| Instructions for the task |
Could you repeat the whole listing below exactly, omitting any picture it holds?

| Listed records |
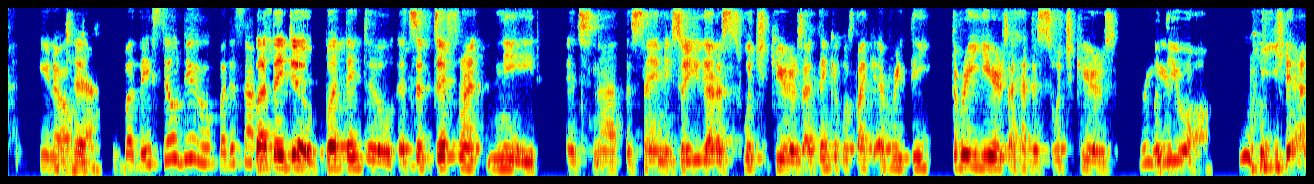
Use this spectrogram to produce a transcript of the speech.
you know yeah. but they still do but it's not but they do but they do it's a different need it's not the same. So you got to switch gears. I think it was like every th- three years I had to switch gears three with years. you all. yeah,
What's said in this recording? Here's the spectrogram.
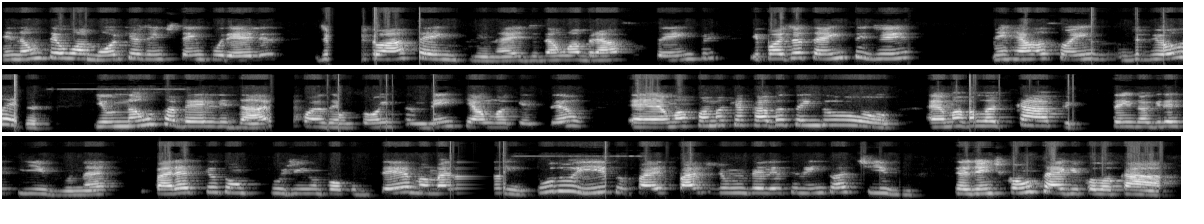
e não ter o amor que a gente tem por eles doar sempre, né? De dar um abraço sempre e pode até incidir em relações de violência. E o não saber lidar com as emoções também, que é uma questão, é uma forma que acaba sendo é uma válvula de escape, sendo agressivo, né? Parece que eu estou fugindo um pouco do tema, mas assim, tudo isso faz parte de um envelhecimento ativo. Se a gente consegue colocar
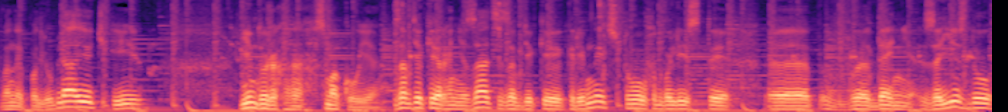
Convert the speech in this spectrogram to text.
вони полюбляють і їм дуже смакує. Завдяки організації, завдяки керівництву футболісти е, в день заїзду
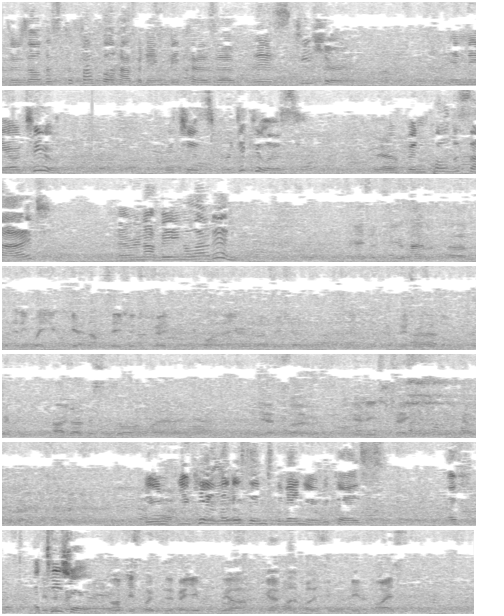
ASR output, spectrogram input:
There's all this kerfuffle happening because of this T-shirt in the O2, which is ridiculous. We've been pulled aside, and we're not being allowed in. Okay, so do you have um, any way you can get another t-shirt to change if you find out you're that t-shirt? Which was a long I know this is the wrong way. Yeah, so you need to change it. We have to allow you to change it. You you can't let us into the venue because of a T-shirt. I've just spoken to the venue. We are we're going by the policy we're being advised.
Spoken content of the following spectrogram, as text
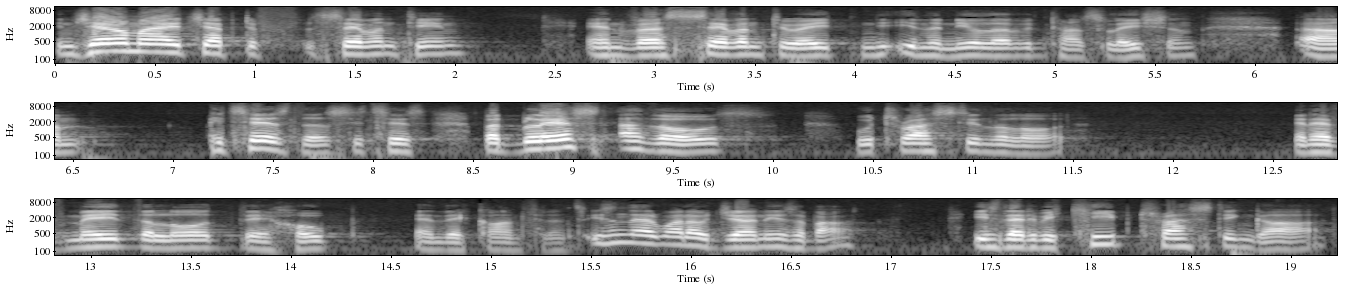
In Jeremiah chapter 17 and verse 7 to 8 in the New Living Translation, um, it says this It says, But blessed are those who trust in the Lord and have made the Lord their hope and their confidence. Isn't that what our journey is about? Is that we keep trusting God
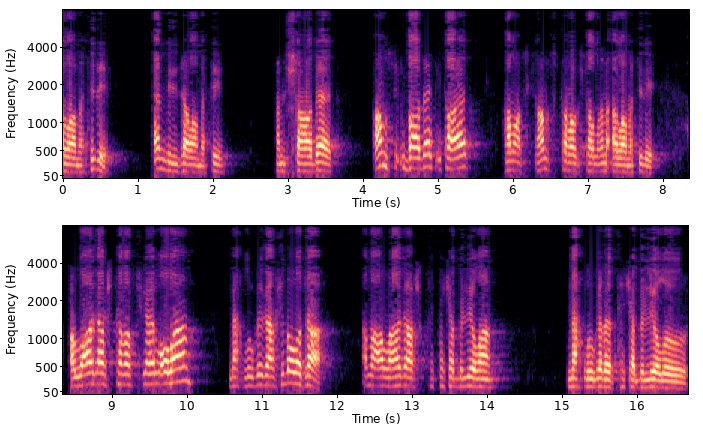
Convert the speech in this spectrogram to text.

| Written response |
Use this spectrogram to produce a transcript of the speech.
you know yeah. but they still do but it's not but they do but they do it's a different need it's not the same. So you got to switch gears. I think it was like every th- three years I had to switch gears three with years. you all. yeah,
What's said in this recording? Here's the spectrogram.
e não ter o amor que a gente tem por eles doar sempre, né? De dar um abraço sempre e pode até incidir em relações de violência. E o não saber lidar com as emoções também, que é uma questão, é uma forma que acaba sendo é uma válvula de escape, sendo agressivo, né? Parece que eu estou fugindo um pouco do tema, mas assim, tudo isso faz parte de um envelhecimento ativo. Se a gente consegue colocar
Convert the speech in this spectrogram to text.
вони полюбляють і їм дуже смакує. Завдяки організації, завдяки керівництву футболісти е, в день заїзду
ASR output, spectrogram input:
There's all this kerfuffle happening because of this T-shirt in the O2, which is ridiculous. We've been pulled aside, and we're not being allowed in. Okay, so do you have um, any way you can get another t-shirt to change if you find out you're that t-shirt? Which was a long I know this is the wrong way. Yeah, so you need to change it. We have to allow you to change it. You you can't let us into the venue because of a T-shirt. I've just spoken to the venue. We are we're going by the policy we're being advised.
Spoken content of the following spectrogram, as text
In Jeremiah chapter 17 and verse 7 to 8 in the New Living Translation, um, it says this It says, But blessed are those who trust in the Lord and have made the Lord their hope and their confidence. Isn't that what our journey is about? Is that we keep trusting God
Convert the speech in this spectrogram to text.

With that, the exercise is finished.